Yea or nea, yes or no? Order and/or, chaos? Forty years ago..., Truther’s, (akin., ‘conspiracy theorists’), came to town. Jamaicans, growing up in the UK big towns and cities with Reggae, Roots, Rasta, Revolution, Repatriation (them/ Africa, by '83). Religion, Bible-based, and…
When these “dissident” vibes start to hit the mainstream, there is a little voice inside the public mind (including my own) that breaths a little sigh of relief and thinks, “Oh thank God! We’re going to return to sanity now. Things will be back to some kind of normal” etc. But this is all part of the game. It’s basically good cop/bad cop playing with you, teasing you a little this way and that. It starts by slamming on the full shock-and-awe terror tactic and never lets up until you’re reeling – either in fear or with rage. I say the latter because rage was my reaction as I’m sure it was the reaction of all who refused to be treated like little kids at Halloween. But here’s where it gets complicated: even that rage becomes part of the psy-op in that they’ve thought of that too. They don’t mind if some see through the shite as long as these awake ones feel isolated and in despair and exploding with a cyclical fury. Yes – this describes my own reaction. But then the theatre production ebbs a bit, eases up periodically to make you feel, “Well maybe there’s some light here!” – only to slam on the stupidity again – only to ease back again etc.
And the aim? As I’ve said before this is a long term production. This is a generational indoctrination. And it’s very much necessary to “ease” everyone into it since too much concentrated rage exploding is the last thing they want. Overt domination is inefficient and probably doomed. When a population is truly rebellious then they’re a nuisance. The trick is to change them gradually, knead them, crunch them up, keep them off kilter etc. A newly softened bewildered herd.
Thanks to you I have been studying Open Theism; most of which I have no problem with. I am willing to suspend my theory that God exists outside of time (I know it is Plato in my brain, but the indoctrination runs deep), but as I do not think we can conclude the matter; seeing as it was never a fixed belief, or a faith belief, but a theory - that is not a problem.
I only have one problem with Open Theism, and my problem with open theists is my problem with evangelicals, the belief they are, "Committed to affirming the infallibility of Scripture" or as evangelicals would say “Scripture is infallible/inerrant.” This I found in numerous places, some citing the open theist theologian: Gregory A. Boyd, God at War: the Bible and Spiritual Conflict (InterVarsity, 1997) 106. It is also an Open Theist doctrine.

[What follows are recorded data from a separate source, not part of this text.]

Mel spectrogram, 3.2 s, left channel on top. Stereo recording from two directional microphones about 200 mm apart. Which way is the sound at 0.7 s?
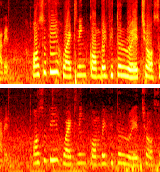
50° left (ahead or behind).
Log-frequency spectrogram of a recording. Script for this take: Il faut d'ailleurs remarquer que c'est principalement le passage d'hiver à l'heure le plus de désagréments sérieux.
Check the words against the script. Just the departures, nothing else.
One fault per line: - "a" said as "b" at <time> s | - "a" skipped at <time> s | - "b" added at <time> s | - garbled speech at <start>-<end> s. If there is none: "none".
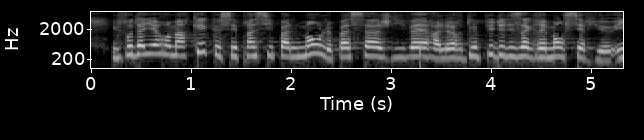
none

Please can I ask where you stand on this? Not that it is any of my concern, I am just really interested. I don’t think Sax believes in infallibility or inerrancy and I think she would consider me a bit too evangelical about the Bible (sorry if I am misrepresenting you Sax, feel free to tell me to shut up). I do spend a lot of time in deep Bible study, but… my conclusion is that Jesus taught in Aramaic, the New Testament was then a translation of his teachings into Koine Greek (translation is always a form of interpretation), this was then copied numerous times giving us more New Testament variant readings than we have words in the New Testament. The variations can be to a doctrinal level, thus creating more heat than light in argument/discussion. Yes, okay I confess, I study Textural Criticism as did Gregory A. Boyd, who should know better as he was taught by the great Bruce Metzger, to whom we all owe a deep debt.

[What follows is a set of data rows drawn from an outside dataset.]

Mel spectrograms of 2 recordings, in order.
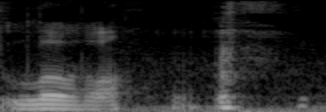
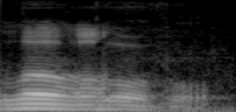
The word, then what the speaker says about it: Louisville: from and you know you're doing it wrong that's two syllables it should be just Louisville it's kind of like it's almost like one more together even one where it's it's one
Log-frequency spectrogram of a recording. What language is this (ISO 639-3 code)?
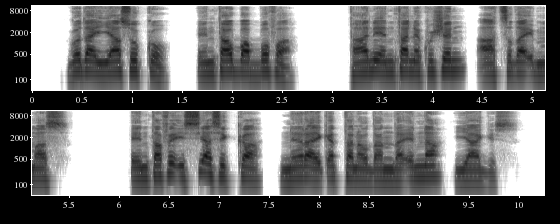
gof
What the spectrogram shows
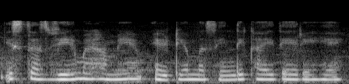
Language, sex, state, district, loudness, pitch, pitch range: Hindi, female, Uttar Pradesh, Lalitpur, -14 LUFS, 230 Hz, 230-245 Hz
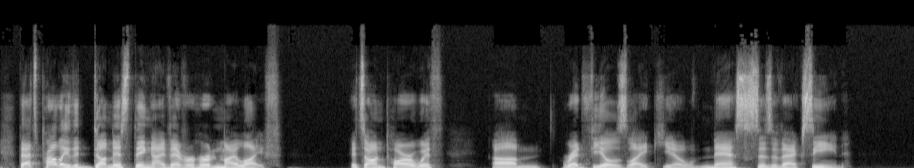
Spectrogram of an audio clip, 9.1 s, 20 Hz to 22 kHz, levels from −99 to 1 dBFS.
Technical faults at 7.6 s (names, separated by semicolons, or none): none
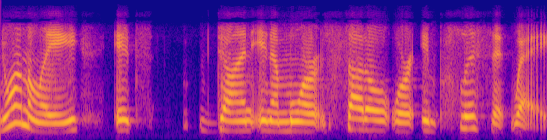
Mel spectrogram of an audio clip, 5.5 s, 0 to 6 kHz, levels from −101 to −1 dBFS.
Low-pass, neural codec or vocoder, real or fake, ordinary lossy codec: 5.4 kHz; none; real; MP3, 48 kbps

I believe in sticking to the major themes: Love, redemption, repentance, fellowship, caring for the least of these, justice. I do not believe it is wise to argue over the iotas and omicrons, thus I do not need to view the Bible as “infallible.” I would suggest the New Testament is “authoritative” in matters of faith, or the way to God. Theologian Thomas Jay Oord has an excellent article on this: http://thomasjayoord.com/index.php/blog/archives/problems-biblical-inerrancy although we have different conclusions (he rejects strict inerrancy but errs on the side of infallibility).
So much hot air has been wasted arguing over the doctrines that I am a firm believer in praxis (practise) over orthodoxy (right belief). We should judge by fruit, not word - as all good spiritual teachers agree. I admit, I do not know much, and I do not think I need to know. It is better to be an open theist aware of the power of choice and of our action, in the only time we have power: now. This does not limit God and it empowers us. (Calvinists, get real!)
I try to treasure the questions of what I do not know and live my life in alignment with the themes that Jesus taught. Not, as most Evangelicals do by believing they must follow the very letter of the New Testament as if it was an infallible/inerrant legal document. I am not suggesting Open Theists believe this, but “Infallibility” is something I left behind at Bible college, and I have no wish to return to its legalism.
Please feel free to ignore this, but it has helped me get my thoughts down in writing. I had not given Open Theism the time it deserved, thank you for pointing me in the right direction brother.